**The data**
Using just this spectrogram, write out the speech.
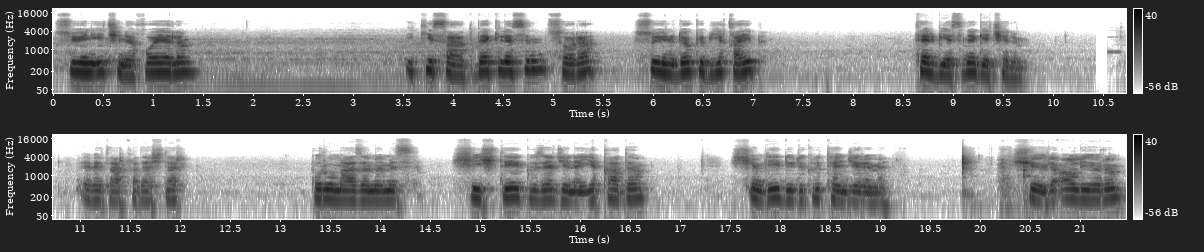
suyun içine koyalım. 2 saat beklesin. Sonra suyunu döküp yıkayıp terbiyesine geçelim. Evet arkadaşlar. Kuru malzememiz şişti. Güzelce yıkadım. Şimdi düdüklü tencereme şöyle alıyorum.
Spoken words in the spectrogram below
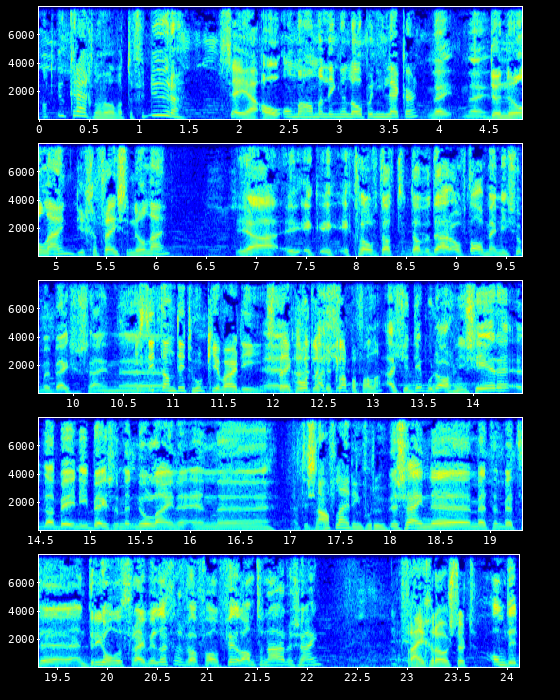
Want u krijgt nog wel wat te verduren. CAO-onderhandelingen lopen niet lekker. Nee, nee. De nullijn, die gevreesde nullijn. Ja, ik, ik, ik geloof dat, dat we daar over het algemeen niet zo mee bezig zijn. Is dit dan dit hoekje waar die spreekwoordelijke uh, klappen vallen? Als je dit moet organiseren, dan ben je niet bezig met nullijnen. En, uh, het is een afleiding voor u. We zijn uh, met, met een 300 vrijwilligers, waarvan veel ambtenaren zijn. Vrijgeroosterd? Om dit,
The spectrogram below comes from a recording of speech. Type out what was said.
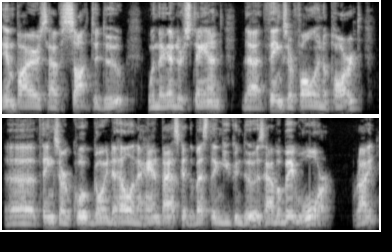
empires have sought to do when they understand that things are falling apart, uh, things are, quote, going to hell in a handbasket. The best thing you can do is have a big war right?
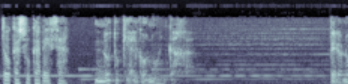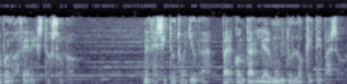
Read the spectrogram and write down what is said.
Toca su cabeza. Noto que algo no encaja. Pero no puedo hacer esto solo. Necesito tu ayuda para contarle al mundo lo que te pasó.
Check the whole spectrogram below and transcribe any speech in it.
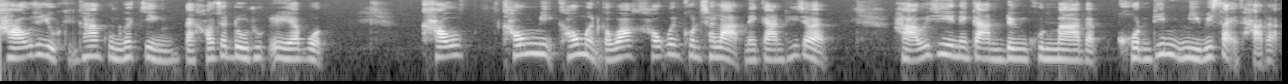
เขาจะอยู่เคียงข้างคุณก็จริง แต่เขาจะดูทุกอิริยาบถเขาเขามีเขาเหมือนกับว่าเขาเป็นคนฉลาดในการที่จะแบบหาวิธีในการดึงคุณมาแบบคนที่มีวิสัยทัศน์อะ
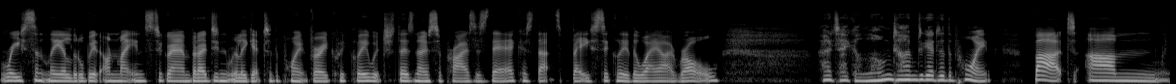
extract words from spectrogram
recently a little bit on my Instagram, but I didn't really get to the point very quickly, which there's no surprises there because that's basically the way I roll. I take a long time to get to the point. But um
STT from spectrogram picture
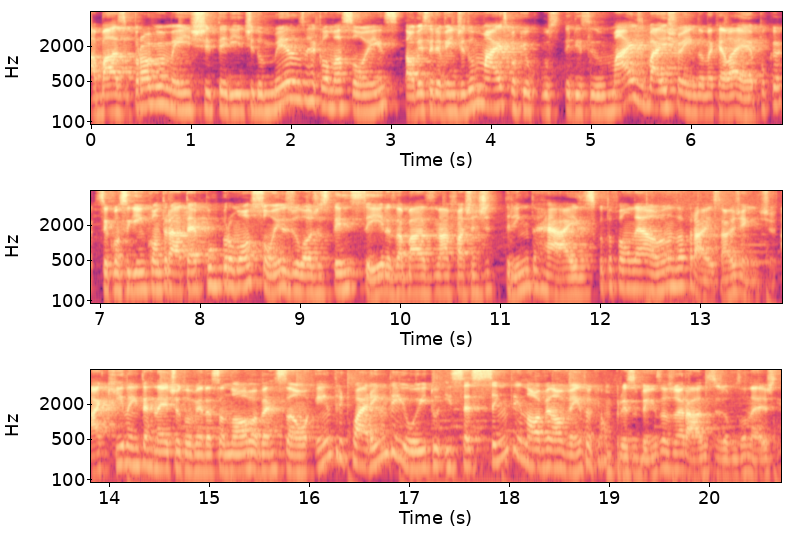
a base provavelmente teria tido menos reclamações, talvez teria vendido mais, porque o custo teria sido mais baixo ainda naquela época. Você conseguia encontrar até por promoções de lojas terceiras, a base na faixa de 30 reais. Isso que eu tô falando é há anos atrás, tá, gente? Aqui na internet eu tô vendo essa nova versão entre 48 e 69,90, que é um preço bem exagerado, sejamos honestos.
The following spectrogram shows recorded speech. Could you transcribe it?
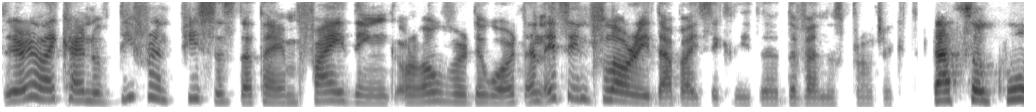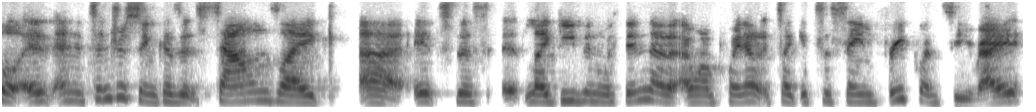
there are like kind of different pieces that i am finding all over the world and it's in florida basically the, the venus project. That's so cool it, and it's interesting because it sounds like uh, it's this like even within that i want to point out it's like it's the same frequency right?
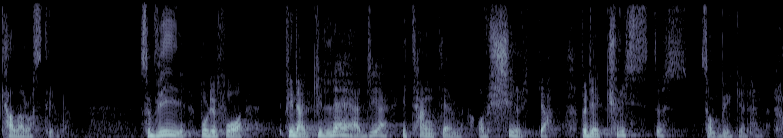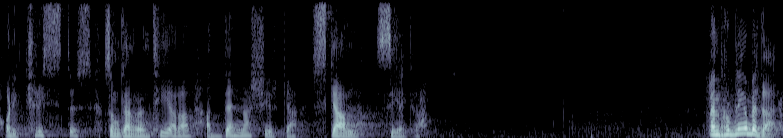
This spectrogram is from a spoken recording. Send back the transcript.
kallar oss till. Så vi borde få finna glädje i tanken av kyrka, för det är Kristus som bygger den. Och det är Kristus som garanterar att denna kyrka skall segra. Men problemet är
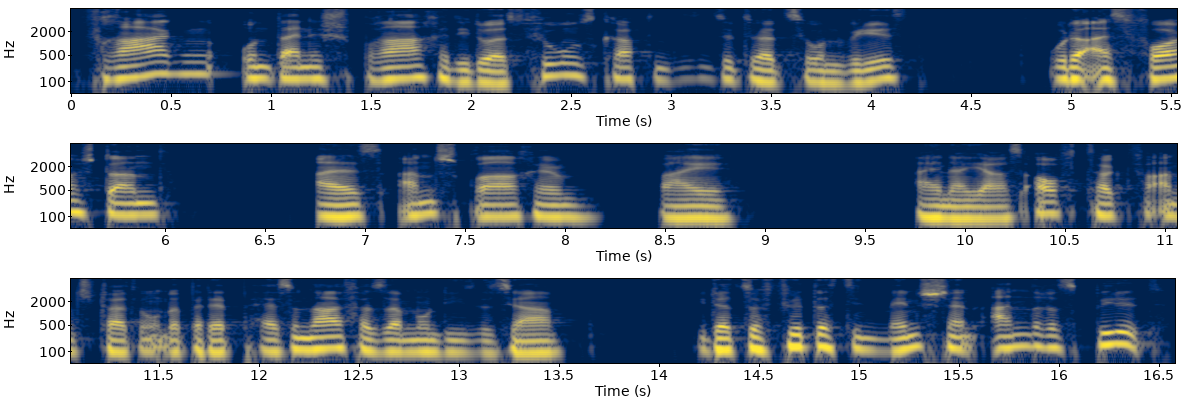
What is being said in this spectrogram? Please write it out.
Fragen und deine Sprache, die du als Führungskraft in diesen Situationen wählst oder als Vorstand, als Ansprache bei einer Jahresauftaktveranstaltung oder bei der Personalversammlung dieses Jahr, die dazu führt, dass den Menschen ein anderes Bild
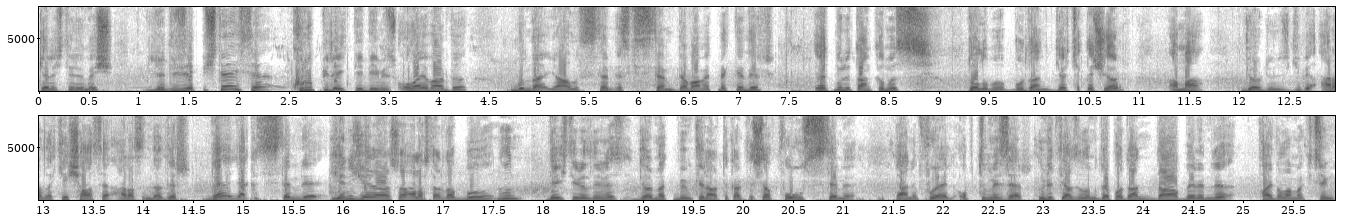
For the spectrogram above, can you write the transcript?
geliştirilmiş. 770'te ise kuru plate dediğimiz olay vardı. Bunda yağlı sistem, eski sistem devam etmektedir. AdBlue tankımız dolumu buradan gerçekleşiyor ama gördüğünüz gibi aradaki şase arasındadır. Ve yakıt sistemini yeni jenerasyon araçlarda bunun değiştirildiğini görmek mümkün artık arkadaşlar. FOU sistemi yani Fuel Optimizer ünit yazılımı depodan daha verimli faydalanmak için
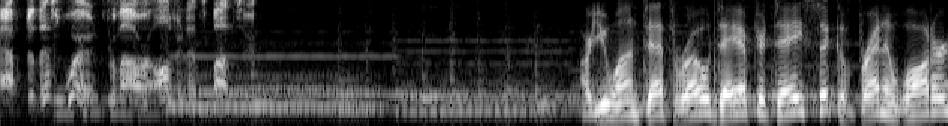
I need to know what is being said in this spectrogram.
after this word from our alternate sponsor. Are you on death row day after day, sick of bread and water?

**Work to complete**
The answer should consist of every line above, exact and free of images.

**Solved exercise**
Using just this spectrogram, write out the speech.
suyun içine koyalım. 2 saat beklesin. Sonra suyunu döküp yıkayıp terbiyesine geçelim. Evet arkadaşlar. Kuru malzememiz şişti. Güzelce yıkadım. Şimdi düdüklü tencereme şöyle alıyorum.
Spoken words in the spectrogram below
Want u krijgt nog wel wat te verduren. CAO-onderhandelingen lopen niet lekker. Nee, nee. De nullijn, die gevreesde nullijn. Ja, ik, ik, ik geloof dat, dat we daar over het algemeen niet zo mee bezig zijn. Is dit dan dit hoekje waar die spreekwoordelijke uh, klappen vallen? Als je dit moet organiseren, dan ben je niet bezig met nullijnen. En, uh, het is een afleiding voor u. We zijn uh, met, met een 300 vrijwilligers, waarvan veel ambtenaren zijn. Vrijgeroosterd? Om dit,
The spectrogram below comes from a recording of speech. Type out what was said.
empires have sought to do when they understand that things are falling apart, uh, things are, quote, going to hell in a handbasket. The best thing you can do is have a big war right?
Read the spectrogram and write down what is said.
Toca su cabeza. Noto que algo no encaja. Pero no puedo hacer esto solo. Necesito tu ayuda para contarle al mundo lo que te pasó.
Check the whole spectrogram below and transcribe any speech in it.
เขาจะอยู่เคียงข้างคุณก็จริง แต่เขาจะดูทุกอิริยาบถเขาเขามีเขาเหมือนกับว่าเขาเป็นคนฉลาดในการที่จะแบบหาวิธีในการดึงคุณมาแบบคนที่มีวิสัยทัศน์อะ
extract words from spectrogram
recently a little bit on my Instagram, but I didn't really get to the point very quickly, which there's no surprises there because that's basically the way I roll. I take a long time to get to the point. But um
STT from spectrogram picture
a base provavelmente teria tido menos reclamações, talvez teria vendido mais, porque o custo teria sido mais baixo ainda naquela época. Você conseguia encontrar até por promoções de lojas terceiras, a base na faixa de 30 reais. Isso que eu tô falando é há anos atrás, tá, gente? Aqui na internet eu tô vendo essa nova versão entre 48 e 69,90, que é um preço bem exagerado, sejamos honestos.
The following spectrogram shows recorded speech. Could you transcribe it?
there are like kind of different pieces that i am finding all over the world and it's in florida basically the, the venus project. That's so cool it, and it's interesting because it sounds like uh, it's this like even within that i want to point out it's like it's the same frequency right?
This spectrogram is from a spoken recording. Send back the transcript.
kallar oss till. Så vi borde få finna glädje i tanken av kyrka, för det är Kristus som bygger den. Och det är Kristus som garanterar att denna kyrka skall segra. Men problemet är
What is being said in this spectrogram? Please write it out.
Fragen und deine Sprache, die du als Führungskraft in diesen Situationen wählst oder als Vorstand, als Ansprache bei einer Jahresauftaktveranstaltung oder bei der Personalversammlung dieses Jahr, die dazu führt, dass den Menschen ein anderes Bild
For the spectrogram above, can you write the transcript?
geliştirilmiş. 770'te ise kuru plate dediğimiz olay vardı. Bunda yağlı sistem, eski sistem devam etmektedir. AdBlue tankımız dolumu buradan gerçekleşiyor ama gördüğünüz gibi aradaki şase arasındadır. Ve yakıt sistemini yeni jenerasyon araçlarda bunun değiştirildiğini görmek mümkün artık arkadaşlar. FOU sistemi yani Fuel Optimizer ünit yazılımı depodan daha verimli faydalanmak için
I need to know what is being said in this spectrogram.
after this word from our alternate sponsor. Are you on death row day after day, sick of bread and water?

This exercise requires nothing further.